The Court has been a positive force in the lives of Montgomery County service members and veterans ever since, boasting 346 graduates. The process of watching people’s lives change for the better has been constantly rewarding.

“I guess the most impactful thing I’ve heard is when people say we’ve actually saved their lives,” Judge Goble said. “I think in many instances we have. Our team, the staff here and the volunteers, their commitment is unparalleled. They all are here because they want to make a difference.”

Not only has the Court made a profound impact on others, but on Judge Goble as well.
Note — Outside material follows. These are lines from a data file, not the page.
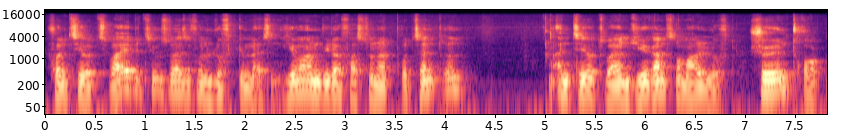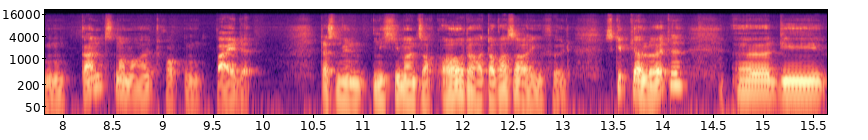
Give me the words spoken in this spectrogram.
von CO2 bzw. von Luft gemessen. Hier waren wieder fast 100% drin an CO2 und hier ganz normale Luft. Schön trocken, ganz normal trocken, beide. Dass mir nicht jemand sagt, oh, da hat er Wasser reingefüllt. Es gibt ja Leute, äh, die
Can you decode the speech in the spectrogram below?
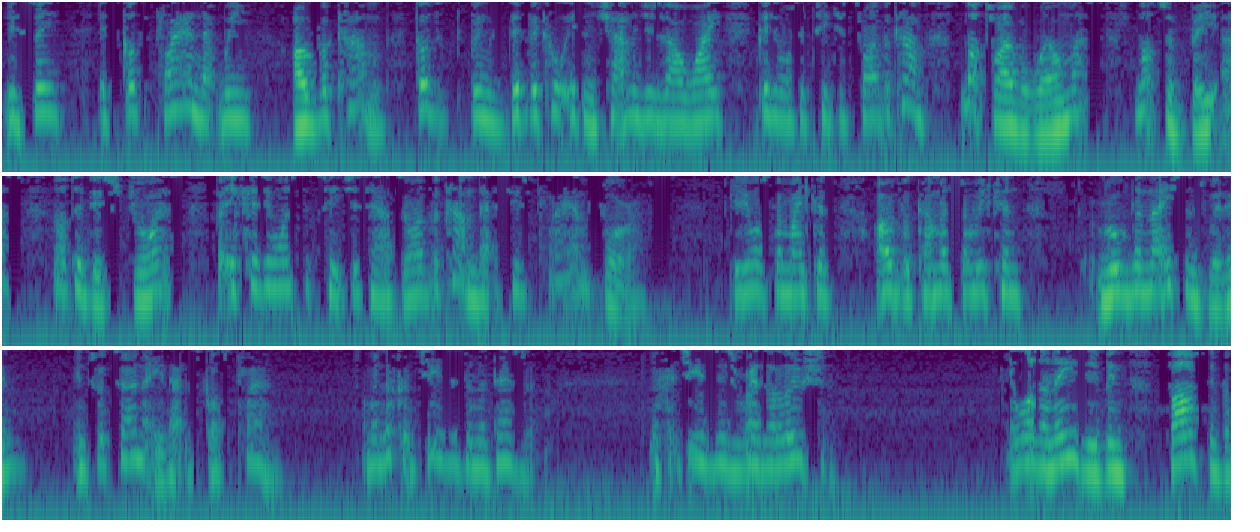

It has become an integral part of who he is as a judge, a singular mission in his job as a public servant.

“I think that’s one of the main reasons God put me in this position,” Judge Goble said. “I’ll never know for sure I guess but I do think it’s become a calling beyond just being a judge. I think this may be why I was put here.”

As the ceremony wound down, Judge Goble asked the participants to take what they have learned and use it to improve the lives of others. In that way, the Phase V promotion was not so much an ending as a beginning.

“Don’t make the same mistake twice,” he said. “Whether you’re in a leadership role in the Army or whatever you do in your life, pay it forward. Be an example for somebody else.”

According to the Tennessee Department of Mental Health and Substance Abuse Services, there are 10 Veterans Courts in the state.

Learn more about the Montgomery County Veterans Treatment Court on its website.